- March 15 – Joseph M. Devine, 6th Governor of North Dakota from 1898 to 1899 (died 1938)
- March 20 – Wilds P. Richardson, U.S. Army officer (died 1929)
- April 17 – Willard Saulsbury, Jr., U.S. Senator from Delaware from 1913 to 1919 (died 1927)
- April 19 – John Grier Hibben, minister, philosopher and educator (died 1933)
- April 20 – James D. Phelan, U.S. Senator from California from 1915 to 1921 (died 1930)
- April 27 – William Lorimer, U.S. Senator from Illinois from 1909 to 1912 (died 1934)
- May 20 – Henry Gantt, project engineer (died 1919)
- June 2 – Helen Herron Taft, First Lady of the U.S. as wife of 27th President William Howard Taft (died 1943)
- June 6 – Joseph M. Terrell, U.S. Senator from Georgia from 1910 to 1911 (died 1912)
- June 29 – William James Mayo, physician, medic, co-founder of Mayo Clinic (died 1939)
- July 7 – Nettie Stevens, geneticist (died 1912)
- July 9 – James M. Beck, politician (died 1936)
- July 11 – George W. Norris, U.S. Senator from Nebraska from 1913 till 1943 (died 1944)
- July 22
- July 26 – James K. Vardaman, politician (died 1930)
- August 3 – Samuel M. Shortridge, U.S. Senator from California from 1921 till 1933 (died 1952)
- August 4 – Jesse W. Reno, inventor, builder of the first working escalator (died 1947)
- August 6 – Edith Roosevelt, née Carow, First Lady of the U.S. as wife of 26th President Theodore Roosevelt (died 1948)
- August 9
- September 20 – Herbert Putnam, Librarian of Congress (died 1955)
- September 21 – L. Heisler Ball, U.S. Senator from Delaware from 1919 to 1925 (died 1932)
- September 30 – William Wrigley, Jr., chewing gum industrialist (died 1932)
- October 4 – Frederic Remington, painter, illustrator, sculptor and writer (died 1909)
- October 19 – William J. Burns, detective and director of Bureau of Investigation (died 1932)
- November 2 – Charles W. Waterman, U.S. Senator from Colorado from 1927 to 1932 (died 1932)
- November 6
- November 14 – Frederick Jackson Turner, historian (died 1932)
- November 26 – Albert B. Fall, U.S. Senator from New Mexico from 1912 to 1921 and Secretary of the Interior from 1921 to 1923 under President Warren G. Harding (died 1944)
- December 8 – William C. Durant, businessman (died 1947)
- April 15 – Isaiah Stillman, U.S. Army Major in the Black Hawk War (born 1793)
- May 21 – Benjamin Paul Akers, sculptor (born 1825)
- June 3 – Stephen A. Douglas, Senator from Illinois from 1847 till 1861 and Presidential candidate (born 1813)
- June 13 – Richard Lawrence, failed assassin of Andrew Jackson (born c. 1800-1801)
- July 22 – Barnard Elliott Bee, Jr., Confederate general (born 1824)

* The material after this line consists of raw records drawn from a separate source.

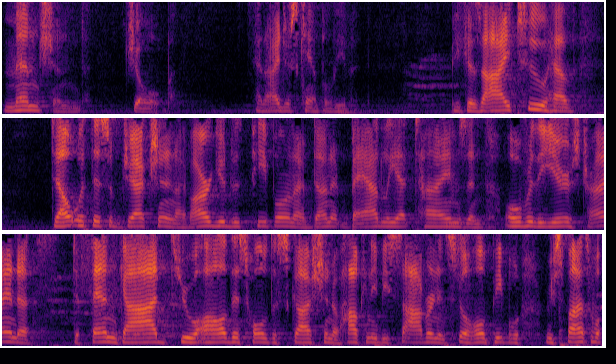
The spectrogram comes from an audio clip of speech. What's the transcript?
mentioned Job. And I just can't believe it. Because I too have dealt with this objection and I've argued with people and I've done it badly at times and over the years trying to defend God through all this whole discussion of how can he be sovereign and still hold people responsible.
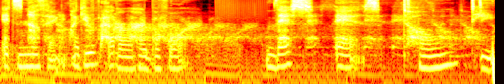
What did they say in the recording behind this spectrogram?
It's nothing like you've ever heard before. This is Tone Deep.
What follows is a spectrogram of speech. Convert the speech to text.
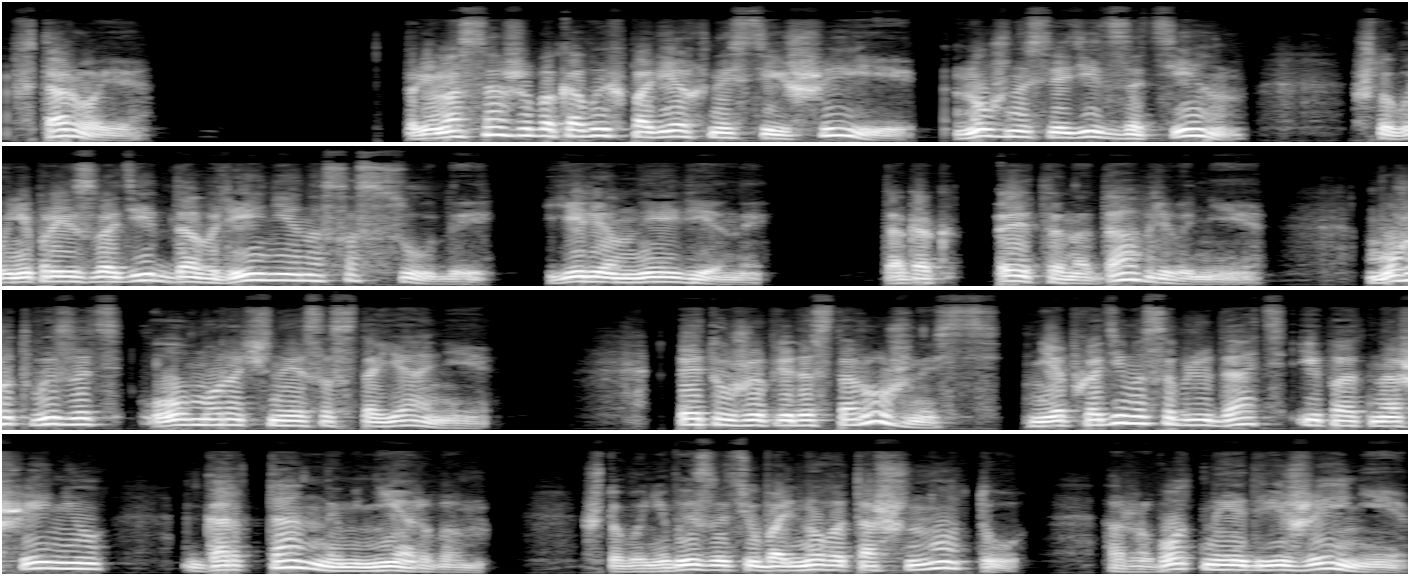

- August 12 – Eliphalet Remington, gunmaker (born 1793)
- August 17 – Alcée Louis la Branche, politician (born 1806)
- October 5 – Kinsley S. Bingham, U.S. Senator from Michigan from 1859 to 1861 (born 1808)
- October 20 – William Woodbridge, Governor of Michigan from 1840 to 1841 and U.S. Senator from Michigan from 1841 to 1847 (born 1780)
- October 21 – Edward Dickinson Baker, U.S. Senator from Oregon from 1860 to 1861 (born 1811)
- October 26 – Edward "Ned" Kendall, bandleader and instrumentalist (keyed bugle) (born 1808)
- November 28 – Richard M. Young, U.S. Senator from Illinois from 1837 to 1843 (born 1798)
- American Annual Cyclopaedia ... 1861, NY: D. Appleton & Co. – via HathiTrust
- Media related to 1861 in the United States at Wikimedia Commons